Most of the Advocates and Allies we tell you about were Gentiles active during the Holocaust, risking their lives in order to fight anti-Semitism and save Jews. But this week's Advocate and Ally of the Jewish people is active today. The Times of Israel's Cathryn J. Prince introduces us to Maziar Bahari, an Iranian journalist and filmmaker who was imprisoned and tortured in his homeland, and who preaches against genocide and makes documentaries to teach Muslims about the Holocaust:
As a young boy growing up in Tehran in the 1970s and ’80s, Maziar Bahari remembers asking his mother “What’s a Jew?” and “What’s Jewish?” So she explained that Judaism is a different religion and told him about many famous Jewish people such as Albert Einstein.
It wasn’t a question plucked from the sky. There was a kosher butcher down the street from his childhood home, and a few blocks away stood the country’s largest synagogue.
So maybe it was bashert (preordained) that in 1994 Bahari made a film “The Voyage of the St. Louis” about the famous ship and the fate of its 937 passengers, nearly all Jewish refugees trying to escape the Holocaust.
By that time he was living in Canada, having fled alone from Iran in 1986 at age 19. It wasn’t a short journey — first he crossed into Pakistan and spent 18 months there, before immigrating to Canada.
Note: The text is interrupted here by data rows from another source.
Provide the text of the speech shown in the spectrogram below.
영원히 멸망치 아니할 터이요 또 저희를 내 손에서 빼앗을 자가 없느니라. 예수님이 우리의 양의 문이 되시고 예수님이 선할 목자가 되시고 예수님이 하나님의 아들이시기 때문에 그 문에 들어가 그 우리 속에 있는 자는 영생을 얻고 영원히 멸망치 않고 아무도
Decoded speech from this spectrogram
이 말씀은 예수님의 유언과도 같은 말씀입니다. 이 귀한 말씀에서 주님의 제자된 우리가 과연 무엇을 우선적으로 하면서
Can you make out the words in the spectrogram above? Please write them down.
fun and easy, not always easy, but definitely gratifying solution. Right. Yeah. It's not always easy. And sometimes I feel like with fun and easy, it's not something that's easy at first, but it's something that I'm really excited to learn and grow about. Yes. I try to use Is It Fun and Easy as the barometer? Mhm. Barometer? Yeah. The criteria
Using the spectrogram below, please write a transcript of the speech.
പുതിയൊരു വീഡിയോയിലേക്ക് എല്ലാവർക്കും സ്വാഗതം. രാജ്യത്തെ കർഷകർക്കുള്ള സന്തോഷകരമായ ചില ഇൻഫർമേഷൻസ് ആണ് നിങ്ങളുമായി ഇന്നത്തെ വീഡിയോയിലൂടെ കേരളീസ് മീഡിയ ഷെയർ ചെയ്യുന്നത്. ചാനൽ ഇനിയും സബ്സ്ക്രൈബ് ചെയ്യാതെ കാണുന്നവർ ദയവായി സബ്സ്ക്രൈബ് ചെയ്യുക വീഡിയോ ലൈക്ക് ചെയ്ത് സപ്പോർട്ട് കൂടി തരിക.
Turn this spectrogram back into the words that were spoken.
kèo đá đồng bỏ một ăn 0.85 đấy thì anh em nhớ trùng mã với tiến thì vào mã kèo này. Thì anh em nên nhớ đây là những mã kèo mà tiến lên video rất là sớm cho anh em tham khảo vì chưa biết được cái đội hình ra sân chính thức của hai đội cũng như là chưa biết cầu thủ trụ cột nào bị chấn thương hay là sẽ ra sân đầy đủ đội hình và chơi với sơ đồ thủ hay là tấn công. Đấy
As an immigrant he was drawn to the stories of the Jews aboard the St. Louis, but his quest to understand the Holocaust didn’t end there. He also made a film about the Iranian diplomat Abdol Hossein Sardari — known as the Schindler of Iran — who saved thousands of Jewish lives in occupied France.
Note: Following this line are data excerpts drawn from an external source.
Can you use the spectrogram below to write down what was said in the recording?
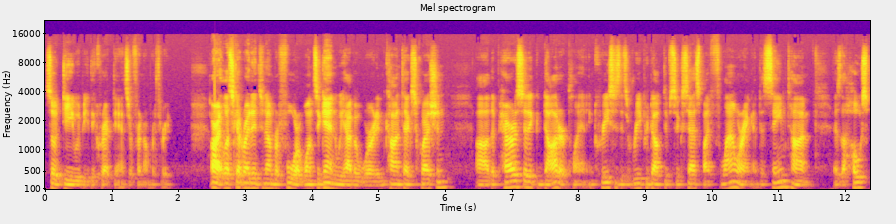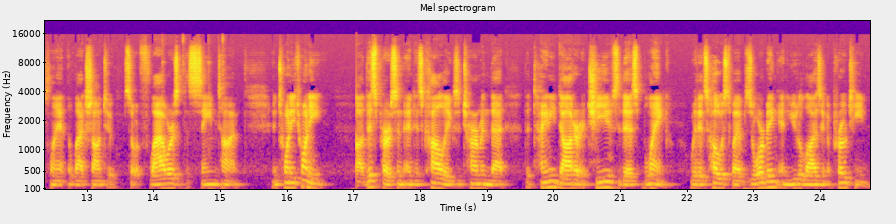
So D would be the correct answer for number three. All right, let's get right into number four. Once again, we have a word in context question. Uh, the parasitic daughter plant increases its reproductive success by flowering at the same time as the host plant it latched onto. So it flowers at the same time. In 2020, uh, this person and his colleagues determined that the tiny daughter achieves this blank with its host by absorbing and utilizing a protein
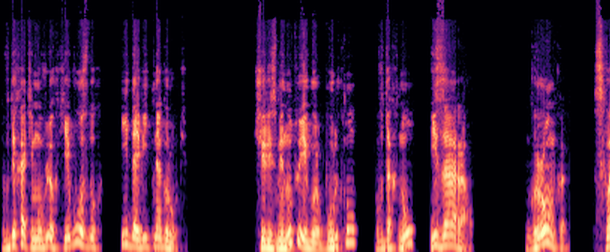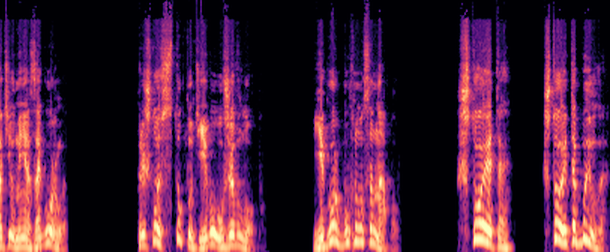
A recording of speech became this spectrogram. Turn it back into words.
вдыхать ему в легкий воздух и давить на грудь. Через минуту Егор булькнул, вдохнул и заорал. Громко, схватил меня за горло. Пришлось стукнуть его уже в лоб. Егор бухнулся на пол. «Что это? Что это было?»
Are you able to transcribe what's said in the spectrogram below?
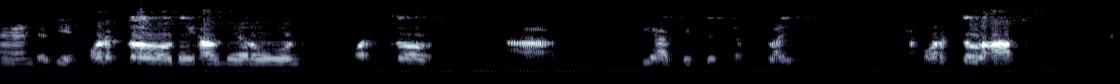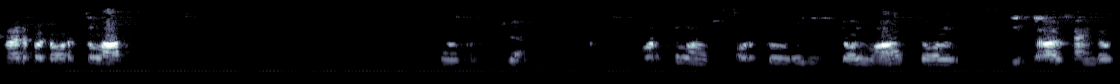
And the Oracle, they have their own Oracle uh, ERP systems like Oracle apps. You heard about Oracle apps? Yeah. Oracle apps, Oracle install, Warstol, these are kind of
As far as Bahari knows he is the only Iranian to sympathize with and make films about the Holocaust. But while teaching about it on a grand scale is important, Bahari said it is through individual stories that the lessons of the Holocaust can be learned...